(Extracted data entries)
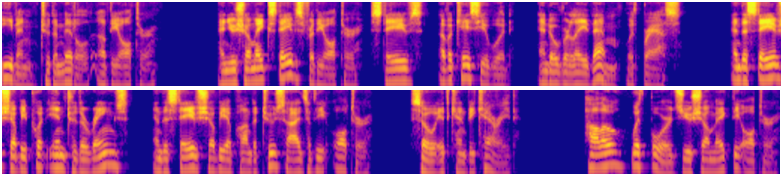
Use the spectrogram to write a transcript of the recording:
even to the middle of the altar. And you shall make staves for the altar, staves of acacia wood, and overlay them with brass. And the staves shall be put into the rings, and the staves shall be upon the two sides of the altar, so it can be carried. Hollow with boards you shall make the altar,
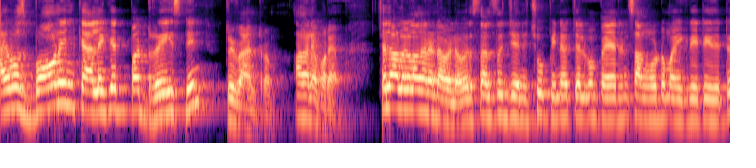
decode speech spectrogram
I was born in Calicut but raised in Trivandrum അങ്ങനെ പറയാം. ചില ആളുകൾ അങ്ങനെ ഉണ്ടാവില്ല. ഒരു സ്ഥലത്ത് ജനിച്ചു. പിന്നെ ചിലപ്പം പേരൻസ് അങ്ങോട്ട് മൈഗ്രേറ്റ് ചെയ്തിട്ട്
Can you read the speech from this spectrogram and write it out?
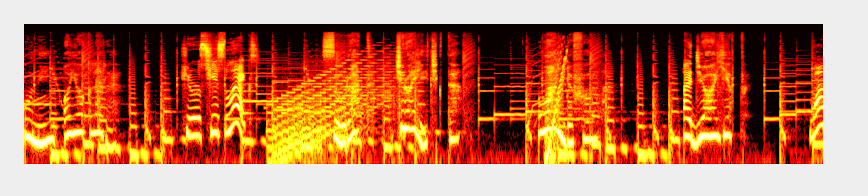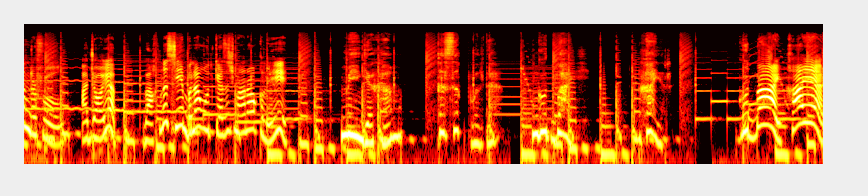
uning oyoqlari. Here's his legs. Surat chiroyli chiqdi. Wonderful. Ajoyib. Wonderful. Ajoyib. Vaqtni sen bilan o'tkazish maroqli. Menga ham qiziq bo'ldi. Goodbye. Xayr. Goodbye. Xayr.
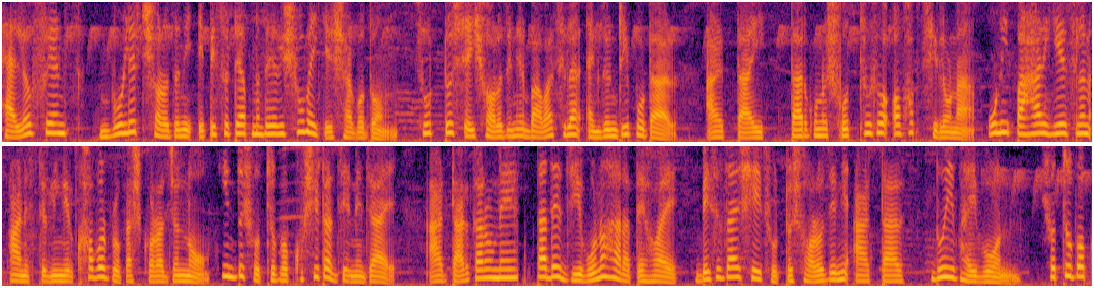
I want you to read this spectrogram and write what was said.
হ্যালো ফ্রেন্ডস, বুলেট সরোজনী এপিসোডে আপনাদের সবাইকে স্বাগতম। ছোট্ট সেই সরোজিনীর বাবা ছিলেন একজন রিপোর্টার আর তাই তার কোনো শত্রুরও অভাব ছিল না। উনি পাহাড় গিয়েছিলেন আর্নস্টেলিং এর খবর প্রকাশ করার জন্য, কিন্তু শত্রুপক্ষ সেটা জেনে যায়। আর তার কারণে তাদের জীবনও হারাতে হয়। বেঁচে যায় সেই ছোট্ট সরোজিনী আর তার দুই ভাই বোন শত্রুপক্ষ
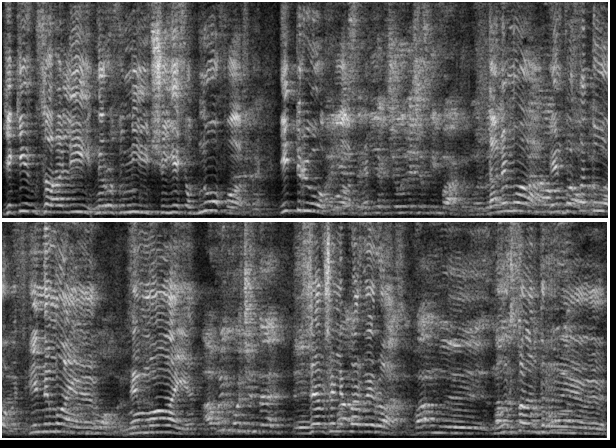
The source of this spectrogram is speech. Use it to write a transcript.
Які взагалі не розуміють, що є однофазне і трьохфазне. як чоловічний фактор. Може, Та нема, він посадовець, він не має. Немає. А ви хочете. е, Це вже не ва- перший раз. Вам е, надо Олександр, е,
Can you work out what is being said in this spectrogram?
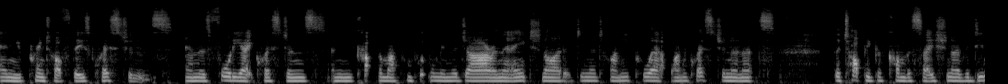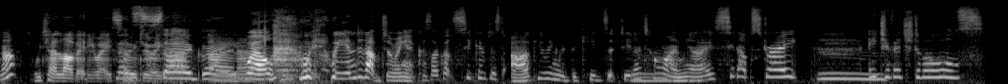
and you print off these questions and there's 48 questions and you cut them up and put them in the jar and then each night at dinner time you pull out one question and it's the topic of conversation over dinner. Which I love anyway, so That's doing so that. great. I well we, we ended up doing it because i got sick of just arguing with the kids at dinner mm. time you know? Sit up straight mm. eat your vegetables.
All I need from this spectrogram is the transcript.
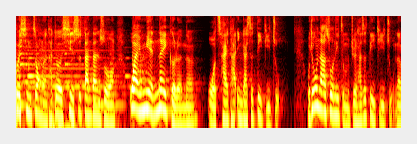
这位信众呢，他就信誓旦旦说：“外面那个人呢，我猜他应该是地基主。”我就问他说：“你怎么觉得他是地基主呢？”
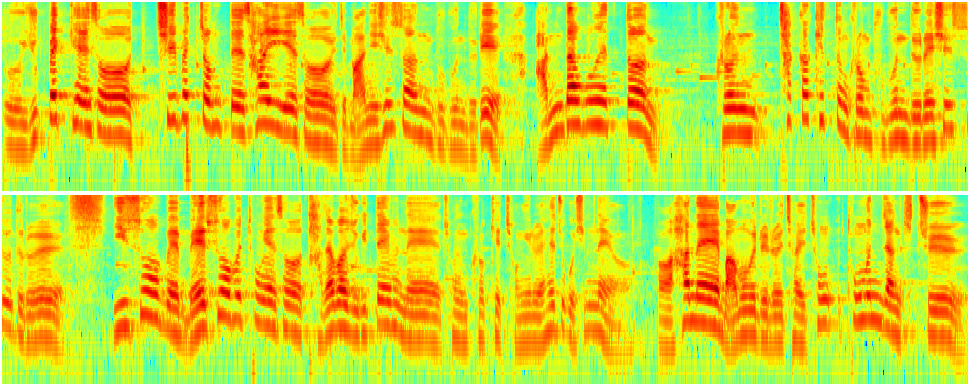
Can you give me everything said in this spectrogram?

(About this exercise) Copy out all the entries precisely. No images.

(Response below)
Use the spectrogram to write a transcript of the recording:
even to the middle of the altar. And you shall make staves for the altar, staves of acacia wood, and overlay them with brass. And the staves shall be put into the rings, and the staves shall be upon the two sides of the altar, so it can be carried. Hollow with boards you shall make the altar,
decode speech spectrogram
I was born in Calicut but raised in Trivandrum അങ്ങനെ പറയാം. ചില ആളുകൾ അങ്ങനെ ഉണ്ടാവില്ല. ഒരു സ്ഥലത്ത് ജനിച്ചു. പിന്നെ ചിലപ്പം പേരൻസ് അങ്ങോട്ട് മൈഗ്രേറ്റ് ചെയ്തിട്ട്
Can you read the speech from this spectrogram and write it out?
uning oyoqlari. Here's his legs. Surat chiroyli chiqdi. Wonderful. Ajoyib. Wonderful. Ajoyib. Vaqtni sen bilan o'tkazish maroqli. Menga ham qiziq bo'ldi. Goodbye. Xayr. Goodbye. Xayr.
I want you to read this spectrogram and write what was said.
হ্যালো ফ্রেন্ডস, বুলেট সরোজনী এপিসোডে আপনাদের সবাইকে স্বাগতম। ছোট্ট সেই সরোজিনীর বাবা ছিলেন একজন রিপোর্টার আর তাই তার কোনো শত্রুরও অভাব ছিল না। উনি পাহাড় গিয়েছিলেন আর্নস্টেলিং এর খবর প্রকাশ করার জন্য, কিন্তু শত্রুপক্ষ সেটা জেনে যায়। আর তার কারণে তাদের জীবনও হারাতে হয়। বেঁচে যায় সেই ছোট্ট সরোজিনী আর তার দুই ভাই বোন শত্রুপক্ষ
The source of this spectrogram is speech. Use it to write a transcript.
Які взагалі не розуміють, що є однофазне і трьохфазне. як чоловічний фактор. Може, Та нема, він посадовець, він не має. Немає. А ви хочете. е, Це вже не ва- перший раз. Вам е, надо Олександр, е,
Can you work out what is being said in this spectrogram?
and you print off these questions and there's 48 questions and you cut them up and put them in the jar and then each night at dinner time you pull out one question and it's the topic of conversation over dinner. Which I love anyway, so That's doing so that. great. I well we, we ended up doing it because i got sick of just arguing with the kids at dinner mm. time you know? Sit up straight mm. eat your vegetables.
All I need from this spectrogram is the transcript.
这位信众呢，他就信誓旦旦说：“外面那个人呢，我猜他应该是地基主。”我就问他说：“你怎么觉得他是地基主呢？”
Can you give me everything said in this spectrogram?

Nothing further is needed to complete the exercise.